It’s also good to vary your routine and try different positions. This way your baby's mouth is not always putting pressure on the same spot on your nipple.


Particularly in the early days of breastfeeding, engorgement is common. This can also be an issue if you miss a feeding or have an oversupply. Whatever the cause, when your breasts become engorged and hard it can become difficult for a newborn to latch on.

A few easy remedies to relieve engorgement and make your breast tissue softer are to apply a warm compress, hand express or try a manual pump or silicone suction pump such as a Haakaa prior to breastfeeding to express some of the milk and soften up the breast tissue.


Newborns digest breast milk quickly and it does not take much to fill up their tiny stomachs. They need to eat frequently. The longer you wait between feedings the hungrier your baby will be which will result in a more aggressive suck.

Going back to breast engorgement, the longer you wait between feedings the tighter your breast tissue will become. This creates a perfect storm of  poor latch and an aggressive suck which can quickly result in sore nipples.

Make it a goal to breastfeed your baby on demand or at least every 2 to 3 hours, and before he/she becomes too hungry. Your nipples will thank you! Y



If you experience a lot of leaking this may be easier said than done but do try to keep your breasts, bra and breast pads clean and dry. Put on a clean nursing bra every day and change your nursing pads often.

Moisture is a breeding ground for bacteria and fungus which can cause yoru skin to break down and lead to sore nipple, thrush or a breast infection.


If you have mastered a great latch you may have noticed the strong seal created between your babes mouth and your breast while breastfeeding. At the end of a feeding, he/she may release or stay attached as they fall asleep. If your babe remains attached take care to break the seal before pulling off of your breast. Gently place your finger into the side of your baby’s mouth to safely break the suction of the latch.
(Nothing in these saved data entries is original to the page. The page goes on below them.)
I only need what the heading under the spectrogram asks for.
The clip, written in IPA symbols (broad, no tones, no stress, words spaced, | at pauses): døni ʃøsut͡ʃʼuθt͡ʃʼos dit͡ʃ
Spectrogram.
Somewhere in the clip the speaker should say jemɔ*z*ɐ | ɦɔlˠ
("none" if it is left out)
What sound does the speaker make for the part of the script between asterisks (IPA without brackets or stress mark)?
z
Then hook your finder around your nipple to protect from an unexpected bite as your remove your baby from your breast. By taking this extra step you will avoid unnecessary trauma to your breast.


 It’s important to understand how to use your breast pump correctly whether you pump occasionally to build up a reserve stash of milk or are exclusively pumping. One key area that many women do not understand is that size matters! Pump breast shields or flanges are available in different sizes, so don't assume that the ones that come with your pump are right for you. The area where your nipple inserts is called the nipple tunnel. You want to check to make sure that your nipple and a small portion of your areola moves freely inside the nipple tunnel without rubbing on the edges. Most pump manufacturers offer alternative sizes. We highly recommend Pumpin Pal Super Shield Angled Breast Pump Flanges. They not only have a tapered nipple tunnel that accommodates a range of sizes they also are angled to allow you to pump in a more comfortable position.
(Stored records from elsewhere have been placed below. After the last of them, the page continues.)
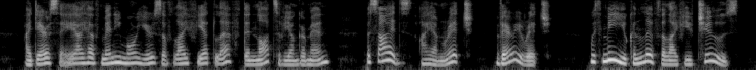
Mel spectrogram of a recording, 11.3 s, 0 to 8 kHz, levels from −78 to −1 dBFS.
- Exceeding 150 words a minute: Yes, average, 170 wpm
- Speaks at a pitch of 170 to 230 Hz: Yes, high, 190 Hz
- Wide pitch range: Yes, wide, 7.1 semitones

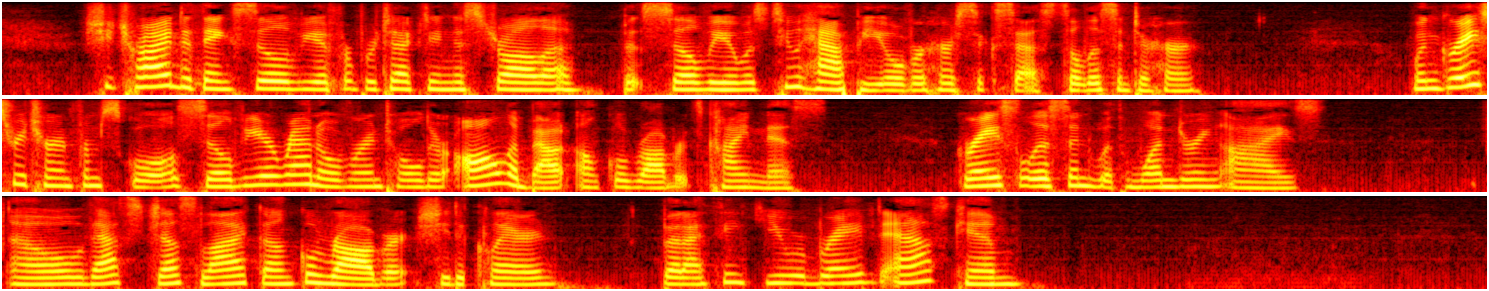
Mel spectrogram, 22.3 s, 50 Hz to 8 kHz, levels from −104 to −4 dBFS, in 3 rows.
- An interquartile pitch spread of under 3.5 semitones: Yes, average, 3.0 semitones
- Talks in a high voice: Yes, high, 225 Hz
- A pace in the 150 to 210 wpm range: Yes, average, 160 wpm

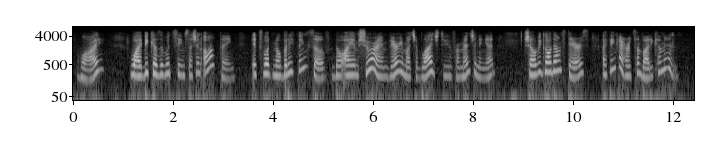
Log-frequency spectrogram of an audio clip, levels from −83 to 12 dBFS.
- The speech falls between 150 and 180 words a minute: No, average, 200 wpm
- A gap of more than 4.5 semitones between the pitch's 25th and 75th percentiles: Yes, average, 5.0 semitones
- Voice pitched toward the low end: No, high, 245 Hz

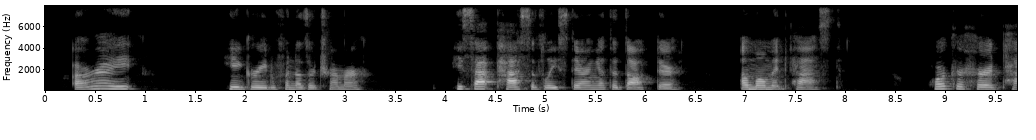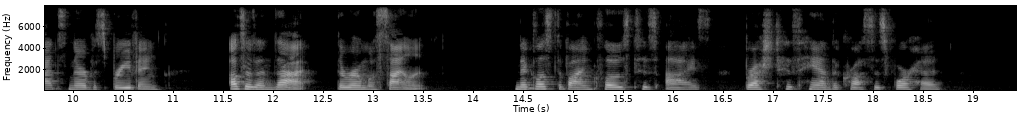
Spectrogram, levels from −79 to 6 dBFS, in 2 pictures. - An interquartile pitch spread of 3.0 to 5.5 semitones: No, narrow, 2.4 semitones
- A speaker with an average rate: No, slow, 125 wpm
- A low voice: No, medium, 185 Hz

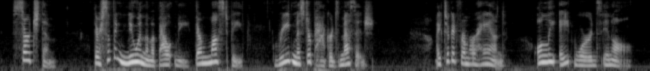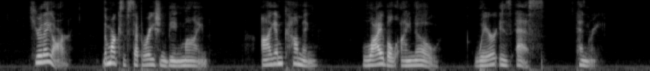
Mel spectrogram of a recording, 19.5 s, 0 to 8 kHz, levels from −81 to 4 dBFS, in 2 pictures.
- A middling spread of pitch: No, wide, 6.7 semitones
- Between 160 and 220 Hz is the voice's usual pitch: Yes, medium, 185 Hz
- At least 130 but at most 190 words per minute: Yes, average, 145 wpm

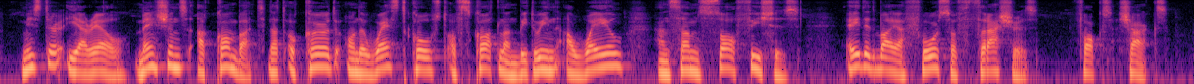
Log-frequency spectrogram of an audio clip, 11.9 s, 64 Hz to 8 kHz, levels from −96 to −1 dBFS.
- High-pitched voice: No, medium, 140 Hz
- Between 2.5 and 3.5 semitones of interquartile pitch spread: No, wide, 5.4 semitones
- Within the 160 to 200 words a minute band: No, average, 140 wpm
More suction is not better. Your goal with the pump is to attempt to match how your baby nurses at the breast. If you feel pain, your bodies natural response will be to suppress milk production. A gentler suction with a properly fitting flange and paying attention to cycling your pump at a faster speed with gentle suction initially then moving to a stronger suction, without pain, and slower speed is the goal. Also, pay attention to your milk flow during a pumping session. It’s normal to have multiple letdowns while nursing and the same should occur while pumping. As you see your milk flow reduce increase the speed of your pump and reduce the suction level for a few minutes. This should trigger your body to let down once again for more milk production.
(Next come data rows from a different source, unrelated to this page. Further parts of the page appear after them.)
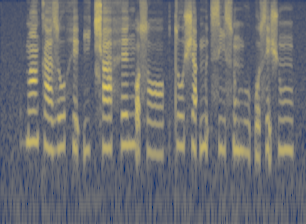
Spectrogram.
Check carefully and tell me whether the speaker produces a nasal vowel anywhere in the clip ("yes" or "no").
yes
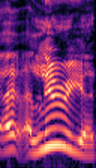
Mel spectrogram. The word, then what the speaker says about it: Elyria: Elyria, that's it. Oh, my God, I feel so bad. It's like a Canadian saying Wanapanega or something. Yeah. Like, what? He said Elyria.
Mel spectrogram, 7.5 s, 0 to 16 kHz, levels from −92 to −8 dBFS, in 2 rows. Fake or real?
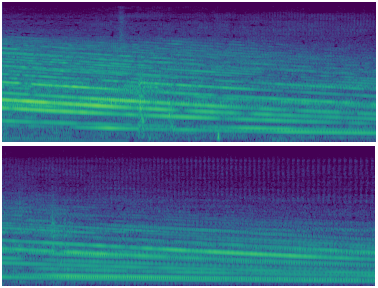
real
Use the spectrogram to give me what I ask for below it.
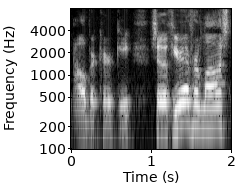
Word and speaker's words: Albuquerque: the guy who does American vampire um Raphael Albuquerque Albuquerque okay yes that that's what everyone pronounces his name Albuquerque so if you're ever lost think of Bug's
As a reminder, the affordable care act mandated that most insurance plans cover lactation consultations as preventative medicine. We encourage you to reach out to your insurance plan to understand your benefits and work with professionals to make sure you are set up for breastfeeding success before you start to experience issues. An ounce of prevention is worth a pound of cure.